> [Exercise brief]: The records follow. Copy them exactly, but omit the pictures.

Material for the task START

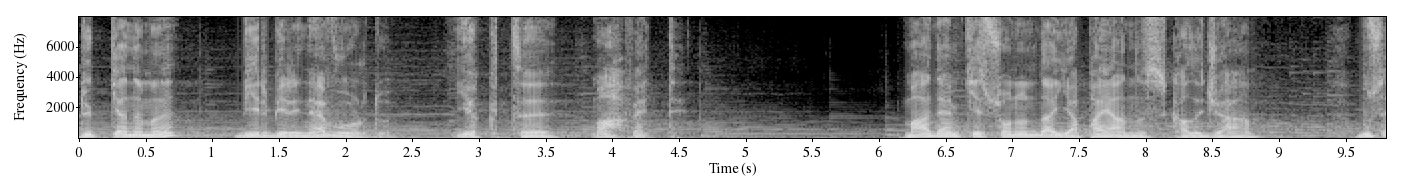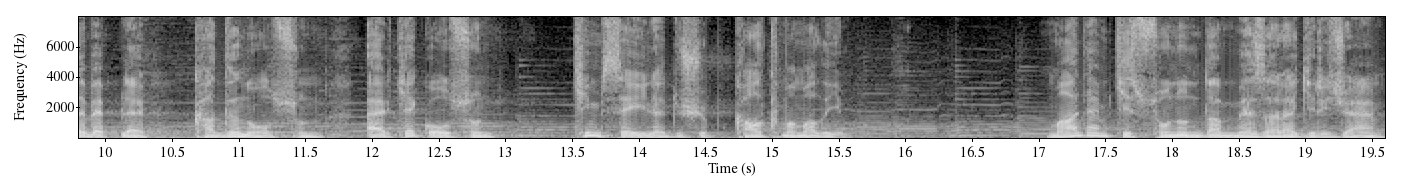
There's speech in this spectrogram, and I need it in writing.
dükkanımı birbirine vurdu. Yıktı, mahvetti. Madem ki sonunda yapayalnız kalacağım, bu sebeple kadın olsun, erkek olsun kimseyle düşüp kalkmamalıyım.'' Madem ki sonunda mezara gireceğim,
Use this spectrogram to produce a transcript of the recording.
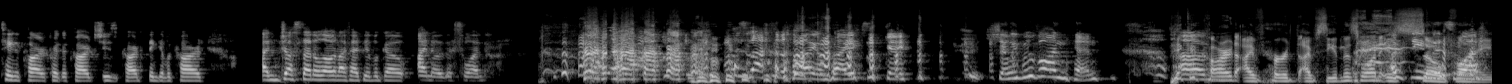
take a card, pick a card, choose a card, think of a card, and just that alone, I've had people go, "I know this one." Was that like, right? Okay. Shall we move on then? Pick a Um, card. I've heard. I've seen this one. I've Is so funny.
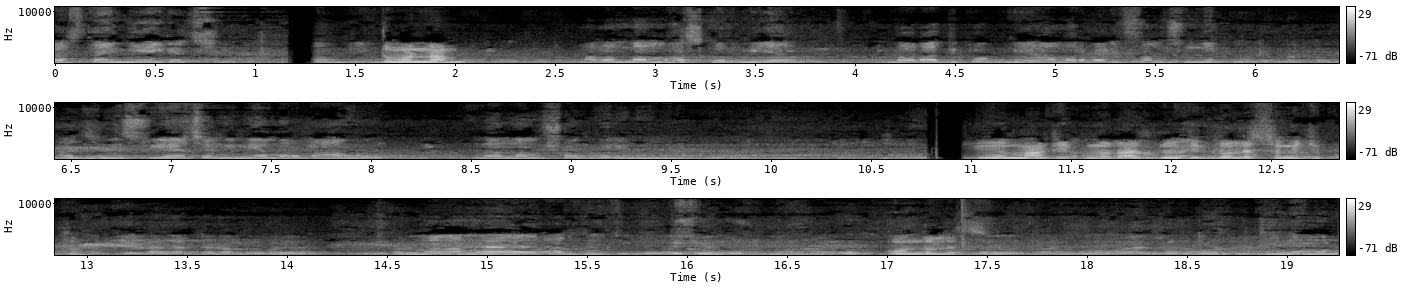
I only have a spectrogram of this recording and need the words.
রাস্তায় নিয়ে গেছে। তোমার নাম? আমার নাম ভাস্কর ভূঁইয়া বাবা দীপক ভূঁইয়া আমার বাড়ি শামসুন্দরপুর আর যিনি শুয়ে আছেন ইনি আমার মা হন। এনার নাম শঙ্করী ভূঁইয়া মা কি কোনো রাজনৈতিক দলের সঙ্গে যুক্ত? মা হ্যাঁ রাজনৈতিক দলের সঙ্গে। কোন দলের সঙ্গে? তৃণমূল।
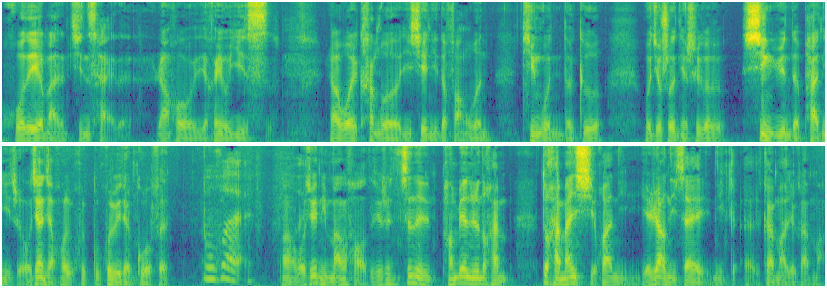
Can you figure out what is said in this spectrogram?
活得也蛮精彩的，然后也很有意思，然后我也看过一些你的访问，听过你的歌，我就说你是个幸运的叛逆者。我这样讲会会会不会有点过分？不会啊，我觉得你蛮好的，就是真的，旁边的人都还都还蛮喜欢你，也让你在你呃干嘛就干嘛。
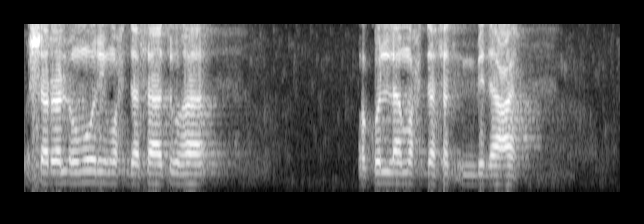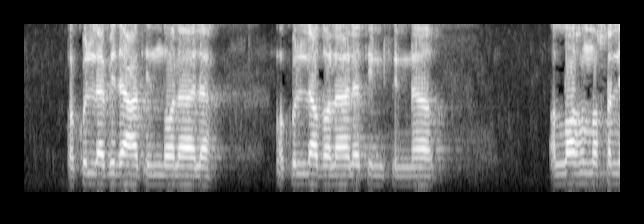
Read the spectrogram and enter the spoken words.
وشر الأمور محدثاتها، وكل محدثة بدعة، وكل بدعة ضلالة، وكل ضلالة في النار. اللهم صل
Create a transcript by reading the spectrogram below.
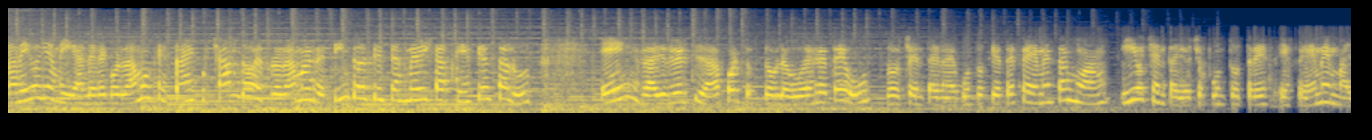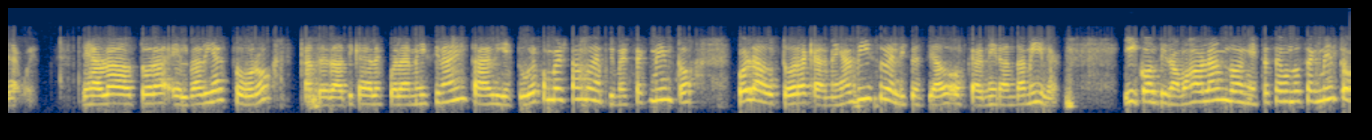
Amigos y amigas, les recordamos que están escuchando el programa Recinto de Ciencias Médicas, Ciencia en Salud en Radio Universidad Puerto WRTU 89.7 FM en San Juan y 88.3 FM en Mayagüez. Les habla la doctora Elba Díaz Toro, catedrática de la Escuela de Medicina Dental, y estuve conversando en el primer segmento con la doctora Carmen Alviso y el licenciado Oscar Miranda Miller. Y continuamos hablando en este segundo segmento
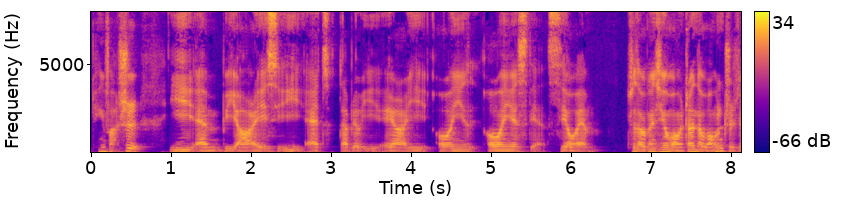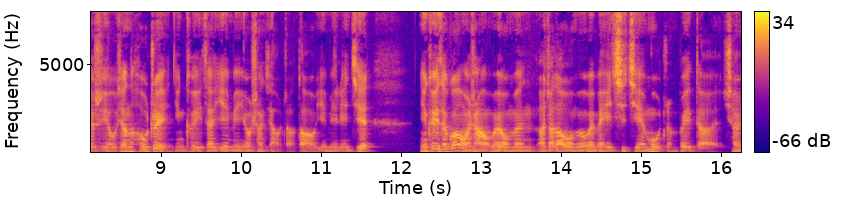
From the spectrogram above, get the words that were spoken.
拼法是 e m b r a c e at w e a r e o n e o n e s 点 c o m。迟早更新网站的网址就是邮箱的后缀，您可以在页面右上角找到页面链接。您可以在官网上为我们呃找到我们为每一期节目准备的相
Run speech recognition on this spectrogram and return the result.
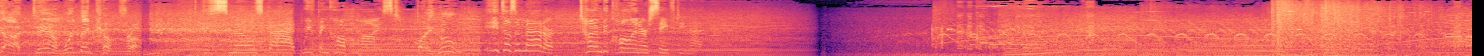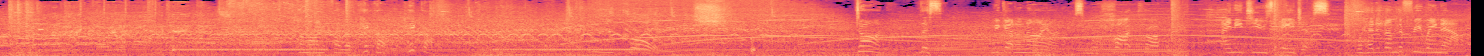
God damn, where'd they come from? This smell's bad. We've been compromised. By who? It doesn't matter. Time to call in our safety net. Come on, fella, pick up, pick up. Who are you calling? Don, listen. We got an eye on us, and we're hot property. I need to use Aegis. We're headed on the freeway now.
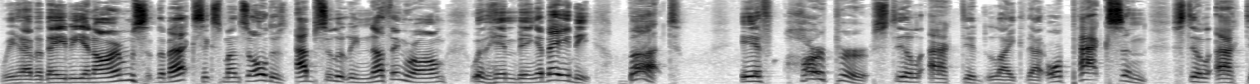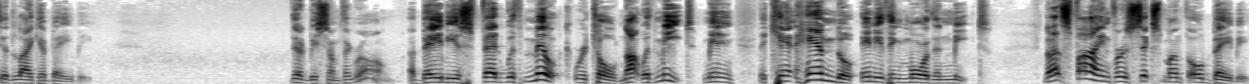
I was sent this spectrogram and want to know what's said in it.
We have a baby in arms at the back, six months old. There's absolutely nothing wrong with him being a baby. But if Harper still acted like that, or Paxson still acted like a baby, there'd be something wrong. A baby is fed with milk, we're told, not with meat, meaning they can't handle anything more than meat. Now, that's fine for a six month old baby,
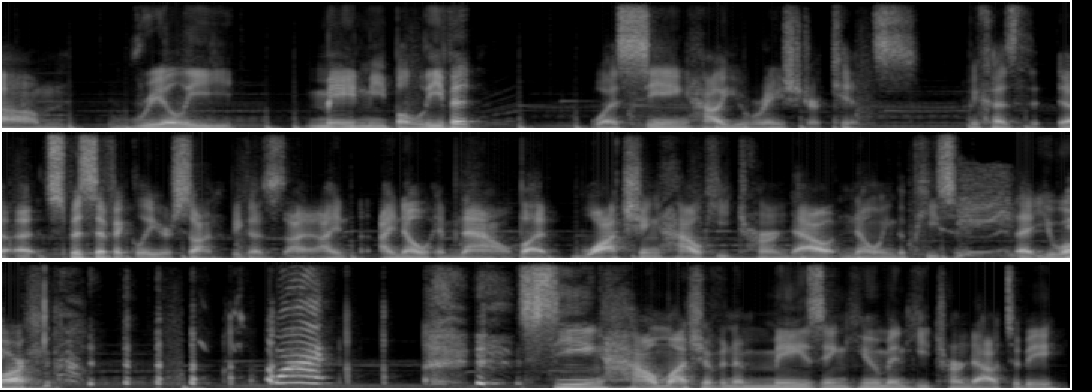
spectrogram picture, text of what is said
um really made me believe it was seeing how you raised your kids because uh, uh, specifically your son because I, I I know him now but watching how he turned out knowing the piece of that you are what? seeing how much of an amazing human he turned out to be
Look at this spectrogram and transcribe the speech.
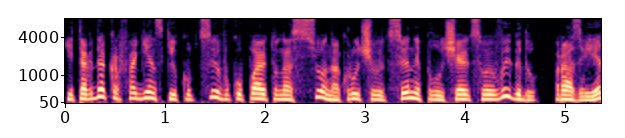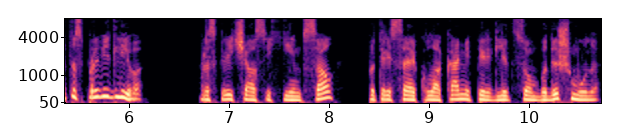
И тогда карфагенские купцы выкупают у нас все, накручивают цены и получают свою выгоду. Разве это справедливо? Раскричался Хиемпсал, потрясая кулаками перед лицом Бадышмуна.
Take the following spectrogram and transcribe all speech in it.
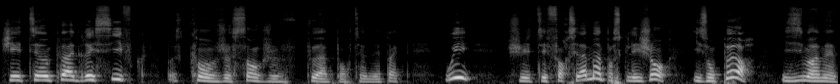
j'ai été un peu agressif quand je sens que je peux apporter un impact. Oui, j'ai été forcé la main parce que les gens, ils ont peur. Ils disent moi-même,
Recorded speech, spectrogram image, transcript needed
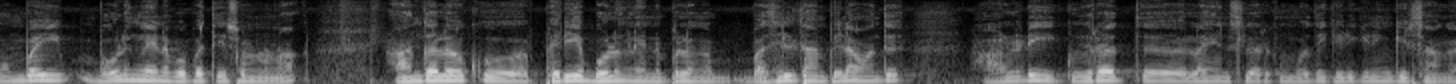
மும்பை பவுலிங் லைனப்பை பற்றி சொல்லணுன்னா அந்தளவுக்கு பெரிய பவுலிங் லைனப் இல்லைங்க. பசில் தாம்பிலாம் வந்து ஆல்ரெடி குஜராத் லைன்ஸில் இருக்கும்போது கிடிக்கிடின்னு கிடிச்சாங்க.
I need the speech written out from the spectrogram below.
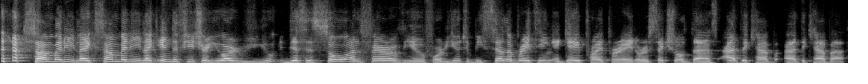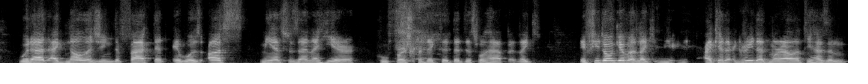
somebody like somebody like in the future you are you this is so unfair of you for you to be celebrating a gay pride parade or a sexual dance at the cab at the Kaaba without acknowledging the fact that it was us me and Susanna here who first predicted that this will happen like if you don't give a like you, I can agree that morality hasn't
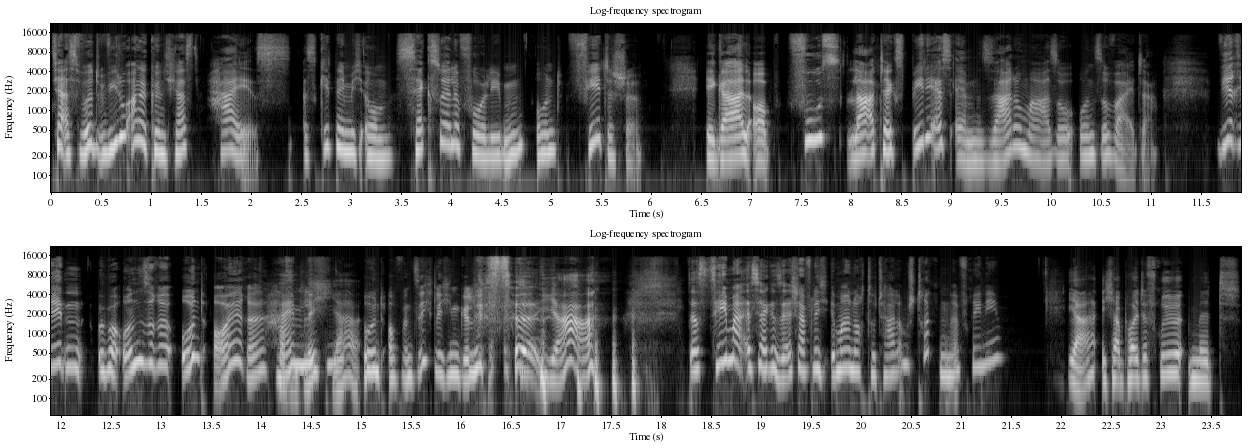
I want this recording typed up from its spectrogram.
Tja, es wird, wie du angekündigt hast, heiß. Es geht nämlich um sexuelle Vorlieben und Fetische. Egal ob Fuß, Latex, BDSM, Sadomaso und so weiter. Wir reden über unsere und eure heimlichen ja. und offensichtlichen Gelüste. ja. Das Thema ist ja gesellschaftlich immer noch total umstritten, ne, Vreni? Ja, ich habe heute früh mit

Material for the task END

> [Result of the exercise]:
There's speech in this spectrogram, and I need it in writing.
dükkanımı birbirine vurdu. Yıktı, mahvetti. Madem ki sonunda yapayalnız kalacağım, bu sebeple kadın olsun, erkek olsun kimseyle düşüp kalkmamalıyım.'' Madem ki sonunda mezara gireceğim,
Use this spectrogram to produce a transcript of the recording.
take a card, pick a card, choose a card, think of a card, and just that alone, I've had people go, "I know this one." Was that like, right? Okay. Shall we move on then? Pick a Um, card. I've heard. I've seen this one. I've Is so funny.
I only have a spectrogram of this recording and need the words.
রাস্তায় নিয়ে গেছে। তোমার নাম? আমার নাম ভাস্কর ভূঁইয়া বাবা দীপক ভূঁইয়া আমার বাড়ি শামসুন্দরপুর আর যিনি শুয়ে আছেন ইনি আমার মা হন। এনার নাম শঙ্করী ভূঁইয়া মা কি কোনো রাজনৈতিক দলের সঙ্গে যুক্ত? মা হ্যাঁ রাজনৈতিক দলের সঙ্গে। কোন দলের সঙ্গে? তৃণমূল।
Can you figure out what is said in this spectrogram?
活得也蛮精彩的，然后也很有意思，然后我也看过一些你的访问，听过你的歌，我就说你是个幸运的叛逆者。我这样讲会会会不会有点过分？不会啊，我觉得你蛮好的，就是真的，旁边的人都还都还蛮喜欢你，也让你在你呃干嘛就干嘛。
Read the spectrogram and enter the spoken words.
وشر الأمور محدثاتها، وكل محدثة بدعة، وكل بدعة ضلالة، وكل ضلالة في النار. اللهم صل
Create a transcript by reading the spectrogram below.
Amigos y amigas, les recordamos que están escuchando el programa Recinto de Ciencias Médicas, Ciencia en Salud en Radio Universidad Puerto WRTU 89.7 FM en San Juan y 88.3 FM en Mayagüez. Les habla la doctora Elba Díaz Toro, catedrática de la Escuela de Medicina Dental, y estuve conversando en el primer segmento con la doctora Carmen Alviso y el licenciado Oscar Miranda Miller. Y continuamos hablando en este segundo segmento
From the spectrogram above, get the words that were spoken.
拼法是 e m b r a c e at w e a r e o n e o n e s 点 c o m。迟早更新网站的网址就是邮箱的后缀，您可以在页面右上角找到页面链接。您可以在官网上为我们呃找到我们为每一期节目准备的相
Run speech recognition on this spectrogram and return the result.
God damn, where'd they come from? This smell's bad. We've been compromised. By who? It doesn't matter. Time to call in our safety net. Come on, fella, pick up, pick up. Who are you calling? Don, listen. We got an eye on us, and we're hot property. I need to use Aegis. We're headed on the freeway now.
I was sent this spectrogram and want to know what's said in it.
We have a baby in arms at the back, six months old. There's absolutely nothing wrong with him being a baby. But if Harper still acted like that, or Paxson still acted like a baby, there'd be something wrong. A baby is fed with milk, we're told, not with meat, meaning they can't handle anything more than meat. Now, that's fine for a six month old baby,
spectrogram picture, text of what is said
um really made me believe it was seeing how you raised your kids because uh, uh, specifically your son because I, I I know him now but watching how he turned out knowing the piece of that you are what? seeing how much of an amazing human he turned out to be
Look at this spectrogram and transcribe the speech.
И тогда карфагенские купцы выкупают у нас все, накручивают цены и получают свою выгоду. Разве это справедливо? Раскричался Хиемпсал, потрясая кулаками перед лицом Бадышмуна.
Take the following spectrogram and transcribe all speech in it.
j'ai été un peu agressif quand je sens que je peux apporter un impact. Oui, j'ai été forcé la main parce que les gens, ils ont peur. Ils disent moi-même,
Recorded speech, spectrogram image, transcript needed
மும்பை பவுலிங் லைனப்பை பற்றி சொல்லணுன்னா அந்தளவுக்கு பெரிய பவுலிங் லைனப் இல்லைங்க. பசில் தாம்பிலாம் வந்து ஆல்ரெடி குஜராத் லைன்ஸில் இருக்கும்போது கிடிக்கிடின்னு கிடிச்சாங்க.
I need the speech written out from the spectrogram below.
somebody like somebody like in the future you are you this is so unfair of you for you to be celebrating a gay pride parade or a sexual dance at the cab at the Kaaba without acknowledging the fact that it was us me and Susanna here who first predicted that this will happen like if you don't give a like you, I can agree that morality hasn't
I want this recording typed up from its spectrogram.
Tja, es wird, wie du angekündigt hast, heiß. Es geht nämlich um sexuelle Vorlieben und Fetische. Egal ob Fuß, Latex, BDSM, Sadomaso und so weiter. Wir reden über unsere und eure heimlichen ja. und offensichtlichen Gelüste. ja. Das Thema ist ja gesellschaftlich immer noch total umstritten, ne, Vreni? Ja, ich habe heute früh mit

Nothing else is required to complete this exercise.